To start calculating the P.A.F. of cancer resulting from inactivity, the American Cancer Society scientists first pulled anonymized data from the U.S. Cancer Statistics database about cases, nationally and by state, for all Americans 20 and older between 2013 and 2016. The team focused both on total cancer cases and on seven types of cancer that in past studies had been closely tied in part to activity (or inactivity), which are stomach, kidney, esophageal, colon, bladder, breast and endometrial tumors.
Next they checked on how much American adults claim to move, based on more than half a million replies to two large federal surveys. Both ask people in what ways and how often they exercise. The researchers drew responses from adults in every state and grouped them, based on whether or not people met the American Cancer Society recommendations for physical activity. Those guidelines call for, ideally, 300 minutes, or five hours, of moderate exercise, like a brisk walk, every week to reduce cancer risk.
Finally, the researchers adjusted these statistics for body mass and other factors, gathered additional data about cancer risks and plugged all of the numbers into an equation, which then spit out the P.A.F. for cancers linked to inactivity.

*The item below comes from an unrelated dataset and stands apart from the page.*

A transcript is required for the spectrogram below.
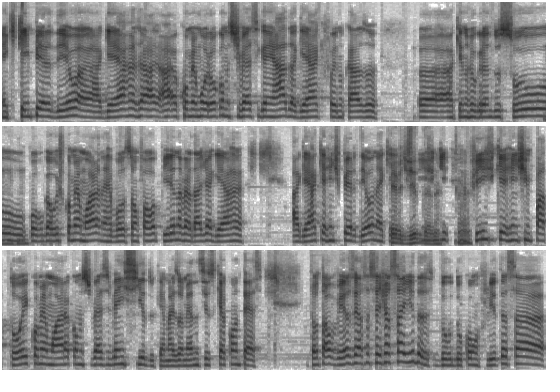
em que quem perdeu a, a guerra a, a, comemorou como se tivesse ganhado a guerra, que foi no caso uh, aqui no Rio Grande do Sul, uhum. o povo gaúcho comemora, né, a Revolução Farroupilha, na verdade a guerra a guerra que a gente perdeu, né, que Perdida, finge, né? Que, é. finge que a gente empatou e comemora como se tivesse vencido, que é mais ou menos isso que acontece. Então talvez essa seja a saída do, do conflito, essa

That number turned out to be 46,356, or about 3 percent of all cancers annually (excluding non-melanoma skin cancers).
When they then looked at individual types of cancer, stomach cancer was most tied to inactivity, with about 17 percent of all cases annually attributable to not moving, versus 4 percent of bladder cancers. Likewise, the numbers varied by state, rising to nearly 4 percent of cancers in many Southern states, where residents tend to report getting relatively little exercise, but about 2 percent in much of the Mountain West, which has relatively active populations.
The good news, however, is that these numbers are malleable. We have the ability to lower them. Exercise could “potentially prevent many cancers in the United States,” said Adair K. Minihan, an associate scientist at the American Cancer Society, who led the new study. If everyone in America who can exercise started walking for an hour on weekdays, she said, theoretically the 46,356 cases tied to inactivity should disappear.